In 2019, the European Union’s (EU) communication on the implementation of member states’ National Roma Integration Strategies stated that Roma social disparity in the EU remains high. Further, it highlighted that member states should have stronger programs addressing antigypsyism and targeting awareness raising to counter discrimination and intolerance. Simultaneously, as far-right groups and political parties increase in prominence, and nationalistic and xenophobic discourses grow, recent years have seen hate speech against Roma in Europe rise. Slovakia and Bulgaria register some of the highest percentages of Roma populations in the EU, and both are experiencing a resurgence of the far-right. 

In Slovakia, it is generally considered more acceptable if politicians speak negatively, rather than positively, about Roma. In Bulgaria, Roma represent the most ‘hated’ minority. Sentiments against the right to language, culture, traditions and life of Roma are prevalent among young people who mainly receive their information from social media.    

What are we doing?

  • Running counternarrative campaigns to raise awareness among internet users, especially youth, through the promotion of tolerance narratives online. We aim to reach 400,000 internet users and encourage them to deliver their own counter-narrative campaigns against online antigypsyism.   
  • Gathering data and producing evidence about social media responses to online hate speech, with a focus on online antigypsyism.
  • Presenting and disseminating the key findings and recommendations of our research, including a national conference and a meeting at the European Union level. 

Who are our partners?

Center for Interethnic Dialogue and Tolerance (Amalipe) is a Roma-led non-governmental organisation working to ensure equality and integration of Roma in Bulgaria. The organization plays a central role in organizing the Roma civic movement and advocating for Roma integration within state institutions. 

Human Rights Institute (HRI) is an activist organization that aims to promote access to all human rights for many minorities. The main activities include fighting extremism, LGBT rights, women’s rights, and economic, social and cultural rights. Their main focus is campaigning and the sensitisation of the general public. 

Who is funding this programme?

This programme is funded by the European Union. 

Find out more

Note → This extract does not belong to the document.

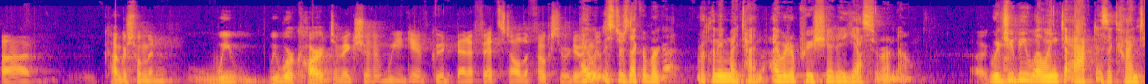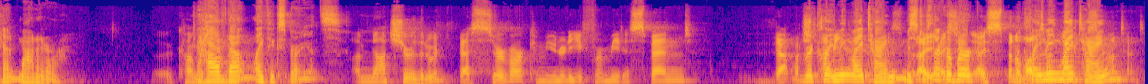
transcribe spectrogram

Similar programmes to COACH are being implemented in Slovakia and Slovenia by MRGE and its local partners: Promoting Roma Equality in Slovenia and Slovakia (PRESS) alongside Poradna and EPEKA Association, and in Hungary and Serbia with Improving access for Roma communities to employment opportunities in the hospitality industry alongside Phiren Amenca and Praxis. MRGE has also recently completed Roma Equality through Increased Legal Access (REILA) alongside Praxis and Idetartozunk Egyesület in Hungary and Serbia and Equality for Roma through Enhanced Legal Access (ERELA) alongside Amalipe and the Information Legal Center in Bulgaria and Croatia. 

MRG has carried out similar programmes which have focused on the human rights of Roma in North Macedonia, Central Europe, Ukraine and Türkiye.

Still from the short video ‘The power of memes in Slovakia’ produced during the Freedom from Hate programme as part of a video series on countering online hate speech against Roma in Eastern Europe. Courtesy of Amalipe and Minority Rights Group.

This content represents the views of Minority Rights Group only and is its sole responsibility. The European Union does not accept any responsibility for the use that may be made of the information it contains.